Fran Dunphy and Herb Magee to host an exhibition for charity

Two legendary Philadelphia basketball coaches will square off for charity.

Temple’s Fran Dunphy and Jefferson’s (Philadelphia University and Thomas Jefferson University) Herb Magee will have their teams face off at the Liacouras Center on Nov. 9 at 7:30 p.m.

All ticket sales will be donated to One America Appeal to help those impacted by recent hurricanes that hit Texas, Florida and Puerto Rico.

“When the opportunity presented itself to play an exhibition game to raise money for the people suffering from the recent hurricanes in Texas, Florida and Puerto Rico, we knew right away that we needed to be a part of it,” Dunphy said in a statement. "I called my good friend, Herb Magee, one of the most respected men in the business, and he felt the same way. This gives our fans a rare opportunity to see our programs compete while also helping out those in need.”

“It is a tremendous opportunity for our team,” Magee said. “Coach Dunphy and I have been friends for a long time. We talked about playing one day and that time is now. We're looking forward to it, especially as we begin our new era as the Jefferson Rams. Being able to provide aid to those impacted by the recent natural disasters makes this game that much more special.”

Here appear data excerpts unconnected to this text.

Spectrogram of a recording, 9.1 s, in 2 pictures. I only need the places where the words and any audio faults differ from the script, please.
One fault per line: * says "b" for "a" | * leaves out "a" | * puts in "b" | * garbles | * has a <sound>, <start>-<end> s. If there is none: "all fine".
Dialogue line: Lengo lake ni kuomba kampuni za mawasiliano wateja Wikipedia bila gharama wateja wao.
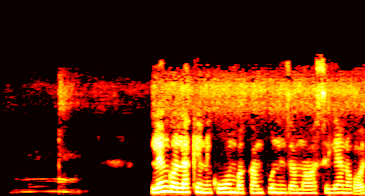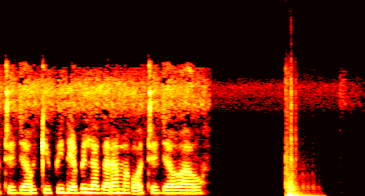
* has a thud, 8.1-8.6 s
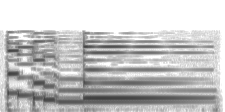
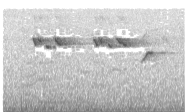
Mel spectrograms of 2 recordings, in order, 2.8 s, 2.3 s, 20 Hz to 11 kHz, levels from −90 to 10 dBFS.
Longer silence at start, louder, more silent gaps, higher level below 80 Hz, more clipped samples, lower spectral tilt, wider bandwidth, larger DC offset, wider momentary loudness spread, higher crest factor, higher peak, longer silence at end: about the same, 0.1 s vs 0 s; first, -20 LUFS vs -27 LUFS; neither; second, -58 dBFS vs -50 dBFS; neither; first, -6.5 dB/octave vs -2.5 dB/octave; second, 4.5 kHz vs 8.8 kHz; second, under 0.1% vs 0.7%; about the same, 13 LU vs 11 LU; about the same, 14 dB vs 16 dB; first, -8 dBFS vs -14 dBFS; about the same, 0.1 s vs 0 s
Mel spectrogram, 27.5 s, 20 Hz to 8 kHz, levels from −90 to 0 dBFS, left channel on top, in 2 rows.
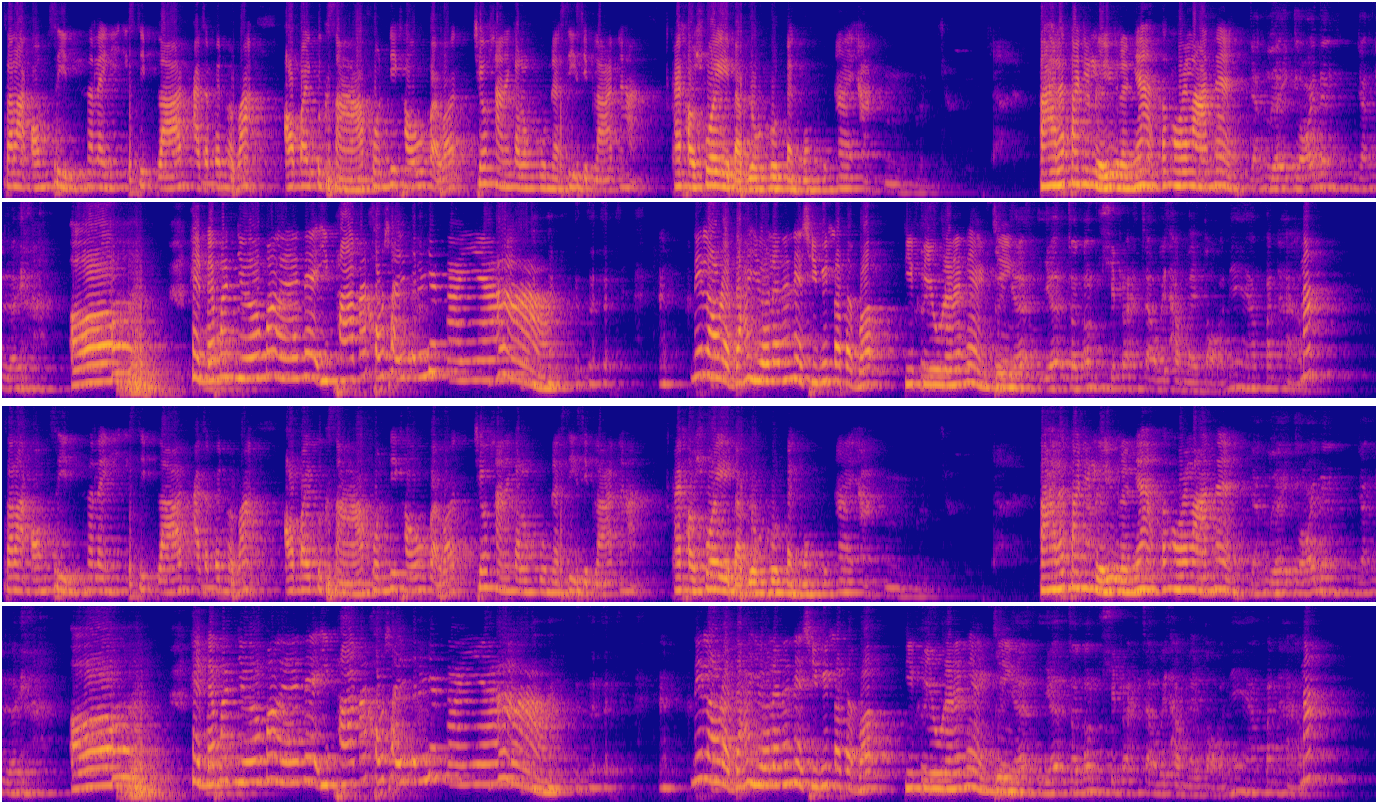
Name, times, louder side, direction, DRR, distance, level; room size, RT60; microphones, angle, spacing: voice 1, 0.0-2.5 2.8-6.3 6.7-8.7 10.4-12.3 14.4-19.3 20.6-23.9 26.7-26.8, left 2 dB, 55° left, 5 dB, 1.7 m, -23 dB
voice 2, 8.8-9.3 11.9-14.2 15.7-16.1 17.8-17.9 18.6-19.8 20.3-20.5 20.8-21.0 22.9-23.2 23.7-26.8, left 1 dB, 85° left, 2 dB, 2.9 m, -34 dB
18.0 x 7.8 x 9.3 m, 0.97 s
head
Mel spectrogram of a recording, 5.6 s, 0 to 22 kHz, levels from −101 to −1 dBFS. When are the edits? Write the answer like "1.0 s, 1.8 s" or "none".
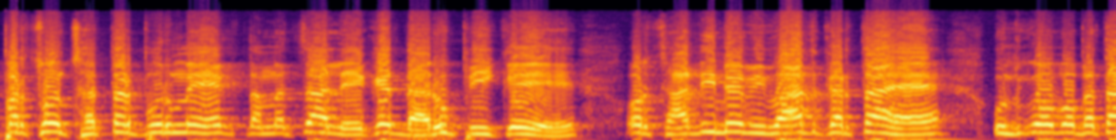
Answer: none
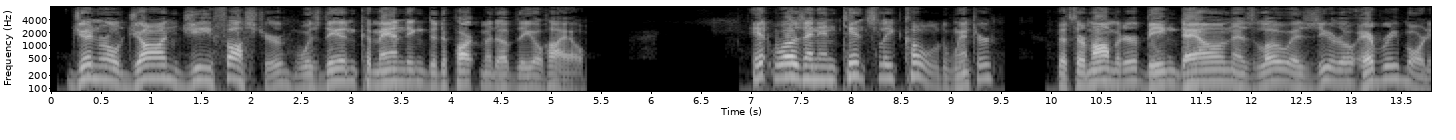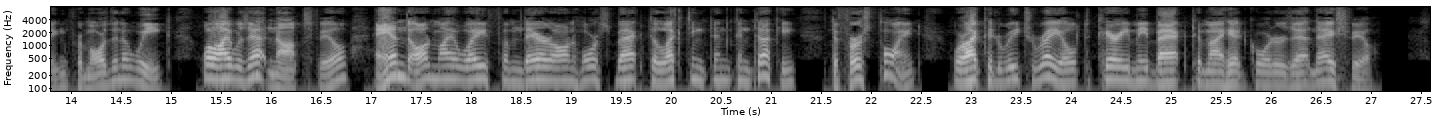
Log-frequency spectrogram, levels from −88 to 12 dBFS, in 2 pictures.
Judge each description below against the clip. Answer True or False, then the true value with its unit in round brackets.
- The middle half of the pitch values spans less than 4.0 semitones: False (5.1 semitones)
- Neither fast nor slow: True (145 wpm)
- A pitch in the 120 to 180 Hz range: True (140 Hz)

Temple requested a waiver from the NCAA to play this exhibition for charity.

The Owls tip off their season against Old Dominion in the Charleston Classic on Nov. 16, while the Rams travel to Anaheim, California to open Concordia on Nov. 3.